SecureKey is developing its ID network system based on IBM’s blockchain technology, which is built on the Hyperledger Fabric, provided by the Linux Foundation. The announcement was made in March 2017, and the project is expected to be ready in the first half of next year. The system will help Canadians verify their identities for banks, telecommunication firms, and government institutions. The process will be done within seconds via dedicated mobile and desktop apps.

Greg Wolfond, CEO of SecureKey, said that the new technology allows clients to digitize and share their personal info without relying on a central system. The network is also more secure against hackers thanks to the distributed ledger technology (DLT).

Wolfond told Bloomberg:

“This is transformational for identity. It makes it easier for me to prove it’s me and harder for the bad guy to masquerade as me.”

The ID network’s principle is simple: when a client applies online for a loan, the bank will need to check his/her ID, credit score, and other financial details related to the client’s history. This process may be demanding. However, using the new system, the bank will send a request to the client’s phone to approve the access to personal data. If the clients confirm it, the lender will verify the information stored on the blockchain-based system.

SecureKey’s ID project has attracted leading Canadian banks, such as Royal Bank of Canada, which invested the equivalent of $24 million, and Toronto-Dominion Bank. Besides, EnStream venture, backed by Canada’s leading wireless carriers provided by Rogers Communications Inc., Telus Corp., and BCE Inc., also invested in the project.

For the Royal Bank of Canada, this does not represent the first blockchain-related investment. The bank shows great interest in the technology and has already tested blockchain to send bank payments to US banks.

Wolfond says that the system will succeed without hurdles in Canada thanks to support from the banking system, provincial governments, and telecommunications firms. The firm is already in discussions on setting up the “Canada model” in other jurisdictions, he said.

Stewart Bond, a research director at Framingham, Massachusetts-based International Data Corp, commented on the SecureKey’s project:

“They’re ahead of the game as far as implementing digital ID type solutions on blockchain. SecureKey has some benefit in that they’ve got a brokered solution already that they’ve created and they’ve got trust in the industry -- trust with the banks and with the government of Canada.”

Canada is very active in testing and implementing blockchain for various use cases.
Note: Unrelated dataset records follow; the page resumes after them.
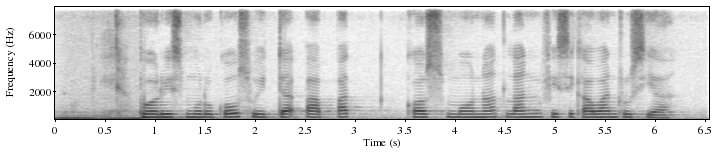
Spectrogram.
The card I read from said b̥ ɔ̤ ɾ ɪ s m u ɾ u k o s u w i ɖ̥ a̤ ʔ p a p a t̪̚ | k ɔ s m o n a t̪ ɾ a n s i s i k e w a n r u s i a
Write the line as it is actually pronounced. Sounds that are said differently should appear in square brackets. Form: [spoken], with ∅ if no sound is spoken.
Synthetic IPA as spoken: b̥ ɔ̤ ɾ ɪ s m u ɾ u k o s u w i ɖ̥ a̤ ʔ p a p a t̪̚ | k ɔ s m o n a t̪ [l] a n [f] i s i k [a] w a n r u s i a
Earlier, we reported that the Information and Communications Technology Council (ICTC) of Canada along with other blockchain entities announced a nationwide blockchain ecosystem.